Carl Pettis, the provost for academic affairs at Alabama State University (ASU), an HBCU in Montgomery, says that the university starts reaching out to prospective students at a young age — from kindergarten, or age five, by way of secondary college. ASU has also created a pipeline to recruit students from neighborhood colleges that offer you two-year associate’s degrees. At ASU, students acquire mentoring not just from faculty members, but from peers as effectively. The report recommends that universities group up with HBCUs to discover from their processes, and Pettis says that ASU is often on the lookout for new partnerships. “Gone are the days exactly where bigger institutions are basically reaching out to show a tiny diversity in their proposals,” he says. “Now, you are signing on with an HBCU due to the fact they are a high-quality companion and they offer high-quality students.”
Collection: Study leadership
The report represents numerous firsts for NASEM, such as the integration of lived experiences of Black scientists alongside experimental information. “We’ve been forced to appear at racism, such as structural racism, and the impact that it has had on educational disparities,” says Marcus Lambert, a workforce-diversity researcher and associate vice-president for study tactic and operations at SUNY Downstate Well being Sciences University in New York City . “Ultimately,” he says, “I feel this will be a go-to resource for our STEMM neighborhood for quite a few years to come”.
To complement information gleaned from an exhaustive literature search, the committee worked closely with NASEM’s Roundtable on Black Males and Black Ladies in Science, Engineering, and Medicine to conduct structured interviews about their lived experiences. Their testimonials “add context to the information and add complexity that is oftentimes just not observed in raw numbers”, says Wilson. Despite the fact that he has served on quite a few committees, he says that the report is the initially document he’s observed that consists of these sorts of interviews. “It was a studying encounter for me,” he says. “I feel it is a quite effective tool.”

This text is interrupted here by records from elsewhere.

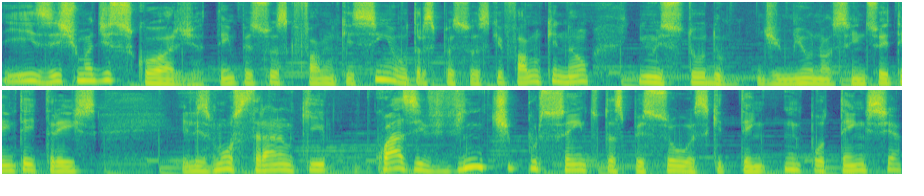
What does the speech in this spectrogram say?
e existe uma discórdia. Tem pessoas que falam que sim, outras pessoas que falam que não. Em um estudo de 1983, eles mostraram que quase 20% das pessoas que têm impotência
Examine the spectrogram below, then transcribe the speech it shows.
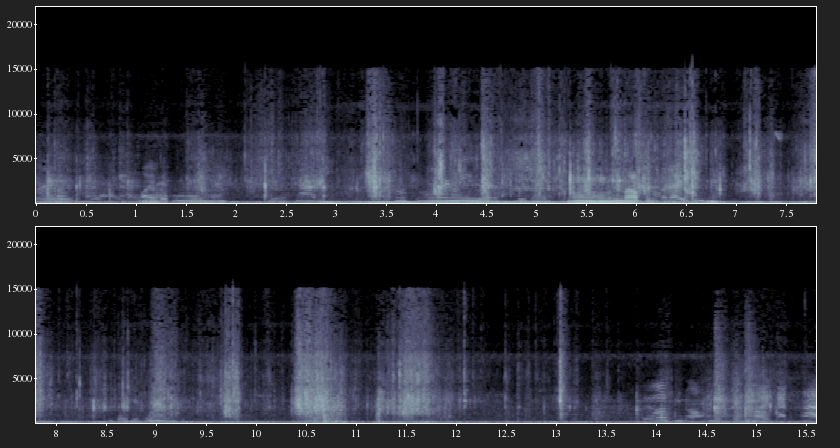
มันถอยไปทางนู้นนะเสียงข้างเพราะมันมีหนักที่ไหนอืมมันหนัก ขึ้นก็ได้สิไปเฮ็ดหยังเด้อพี่น้องมันจะคอยกันค่ะ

The committee started meeting just before a wave of legislation by some US states looking for to clamp down on diversity initiatives and the inclusion in university curricula of the subject of racism. In addition, reports show that even though the quantity of DEI roles designed to assistance businesses and institutions attain a balanced workforce improved by 50% following the murder of George Floyd — a Black man who was killed in an encounter with police in Minneapolis, Minnesota in 2020 — the attrition price of these roles had risen to as higher as 33% by the finish of final year. Abby Ray, vice-president of advertising and communications at oSTEM, a national non-profit organization primarily based in Grandville, Michigan, that advocates for persons from sexual and gender minorities in science, says that such efforts underscore the need to have to preserve pushing for adjust. “It is vital,” they say, “that we continue to uplift these people who have historically been oppressed and deliberately excluded from STEMM fields.”